The U.S. Federal Reserve on Wednesday proposed another new rule to strengthen consumer protections against abusive practices by credit card issuers, including limiting penalty fees and requiring them to reconsider past interest rate hikes.
The proposed rule would prohibit card issuers from charging late payment fees or other penalty charges that exceed the dollar amount of a consumer's violation of the account terms.
For example, card issuers would be banned from charging a $39 fee when the card holder is late in making a $20 minimum payment. In such a case, the late fee would be limited to $20, to be paid in addition to the minimum payment.
The rule would prevent credit card issuers from charging large penalty fees for small missteps by consumers and would require issuers to re-evaluate rate increases imposed since the beginning of last year, Federal Reserve Governor Elizabeth Duke said in a statement.
The rule, which implements parts of the Credit Card Accountability and Disclosure Act of 2009, would require card issuers to inform consumers of the reasons for interest rate increases. The issuers must re-evaluate the reasons for rate hikes made after January 1, 2009, every six months and if the review finds that circumstances have changed, they must reduce the rate where appropriate.
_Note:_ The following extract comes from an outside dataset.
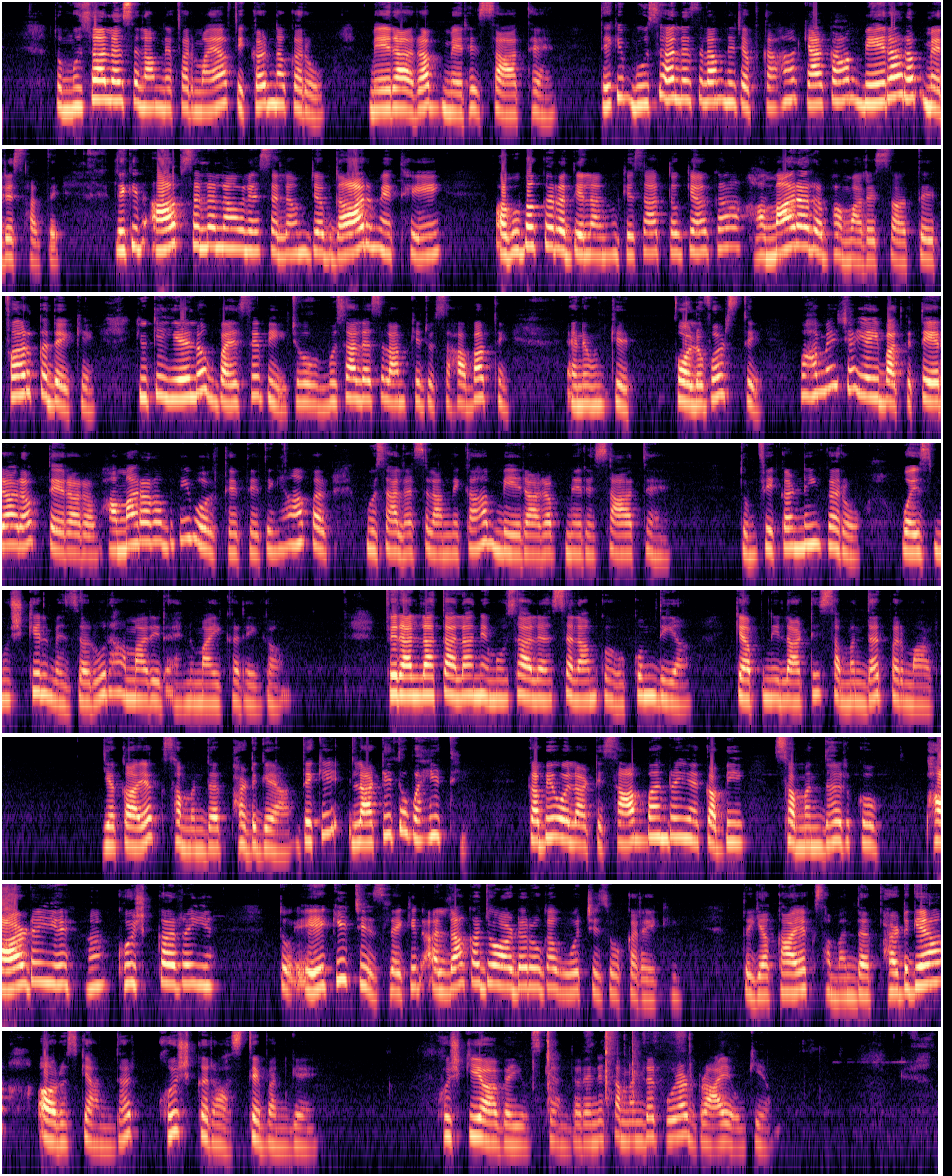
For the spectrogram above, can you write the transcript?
تو موسیٰ علیہ السلام نے فرمایا، فکر نہ کرو، میرا رب میرے ساتھ ہے۔ دیکھیں، موسیٰ علیہ السلام نے جب کہا، کیا کہا؟ میرا رب میرے ساتھ ہے۔ لیکن آپ صلی اللہ علیہ وسلم جب غار میں تھے ابو بکر رضی اللہ عنہ کے ساتھ تو کیا کہا؟ ہمارا رب ہمارے ساتھ ہے، فرق دیکھیں۔ کیونکہ یہ لوگ ویسے بھی جو موسیٰ علیہ السلام کے جو صحابہ تھے یعنی ان کے فالوورس تھے، وہ ہمیشہ یہی بات کہ تیرا رب تیرا رب۔ ہمارا رب نہیں بولتے تھے۔ تو یہاں پر موسیٰ علیہ السلام نے کہا، میرا رب میرے ساتھ ہے۔ تم فکر نہیں کرو، وہ اس مشکل میں ضرور ہماری رہنمائی کرے گا۔ پھر اللہ تعالیٰ نے موسیٰ علیہ السلام کو حکم دیا کہ اپنی لاٹھی سمندر پر مار۔ یکایک سمندر پھٹ گیا۔ دیکھیے، لاٹھی تو وہی تھی۔ کبھی وہ لاٹھی سانپ بن رہی ہے، کبھی سمندر کو پھاڑ رہی ہے ہاں خشک کر رہی ہے۔ تو ایک ہی چیز، لیکن اللہ کا جو آرڈر ہوگا، وہ چیز وہ کرے گی۔ تو یکایک سمندر پھٹ گیا اور اس کے اندر خشک راستے بن گئے۔ خشکی آ گئی اس کے اندر یعنی سمندر پورا ڈرائی ہو گیا۔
The proposed rule, which would take effect on August 22, would also prohibit issuers from charging multiple penalties for a single late payment or other violation of account terms. It would ban issuers from charging inactivity fees on accounts based on the consumer's failure to make purchases with a card.
(Reporting by David Lawder; Editing by Dan Grebler)